There are two different programs under which a disabled person may claim benefits.
They are Supplement Security Income “SSI” and Social Security Disability Income “SSDI”.
Both programs have the same medical requirement, however they have different financial requirements.
SSDI is called an insurance program because it is based on the taxes you pay when you work.
If you have not paid in enough quarters in five of the last ten years, then you are not eligible for SSDI benefits.
Some examples are homemakers who have not paid into the system, or someone unemployed for long periods, or an Illinois teacher who does not pay social security taxes.
SSI may be available to those who are not eligible for SSDI.
SSI is an income and asset based program.
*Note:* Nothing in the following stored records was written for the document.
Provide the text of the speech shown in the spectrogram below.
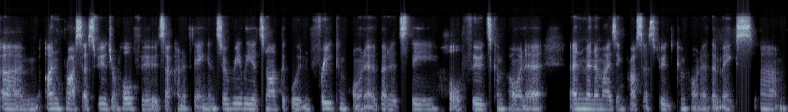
um, unprocessed foods or whole foods, that kind of thing. And so, really, it's not the gluten free component, but it's the whole foods component and minimizing processed food component that makes um,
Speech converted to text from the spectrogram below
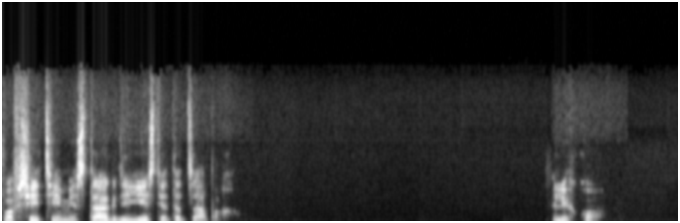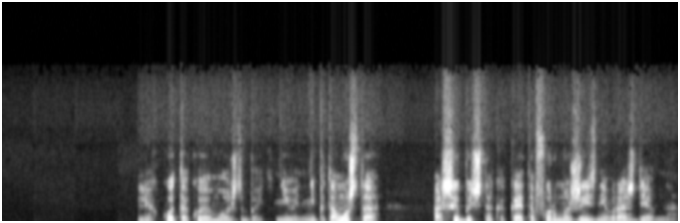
во все те места, где есть этот запах. Легко. Легко такое может быть. Не, не потому что ошибочно какая-то форма жизни враждебна,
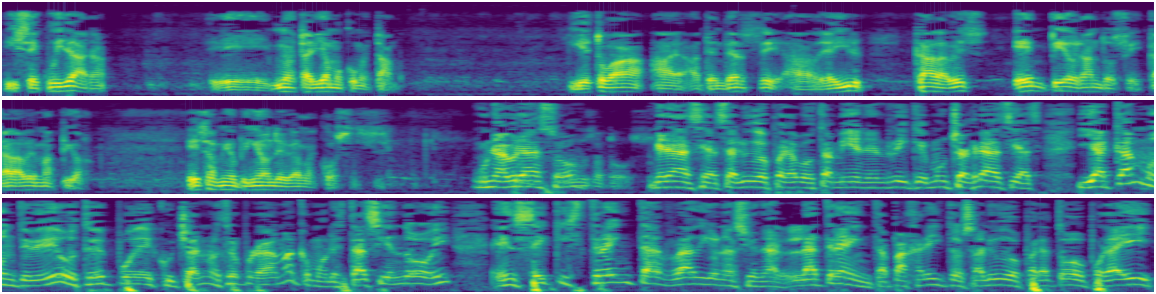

If you have no income or limited income and do not have assets worth more than $2,000 then you may be eligible (one vehicle and one residence are exempt).
The medical criteria for SSI and SSDI are that you must not be able to do substantial gainful activity if you are under 50 years of age.
Substantial gainful activity for the year 2017 is defined as $1170 per month.
This is a difficult burden to meet because it includes unskilled and sedentary jobs.
Once a person reaches the age of 50 years, the rules relax and allow a person to be able perform certain sedentary jobs and still be able to collect SSI or SSDI benefits.
Obtaining the appropriate medical treatment and describing your physical and mental limitations in the medical records is a vital part of your case.
Social Security makes two decisions when they decide your case.
The first is are you disabled, and the second is when did you become disabled?
Social Security will pay you back benefits for up to one year before the date of the SSDI application, and will only pay back benefits from the date of the SSI application.
The procedure for filing a disability application is to file it online through the www.ssa.gov website.
It takes four to six months for SSA to review the application. If they deny your claim, then you will have to file a request for reconsideration. This takes four to six months for review. If it is denied, then you must file a request for hearing. It usually takes twelve to fourteen months for a hearing to be scheduled.
The appeal process must be followed or you have to start over, and it may cause you to lose benefits.
Questions about your disability claim? Feel free to contact Illinois Social Security Disability Attorney Dirk May at 309-827-4371.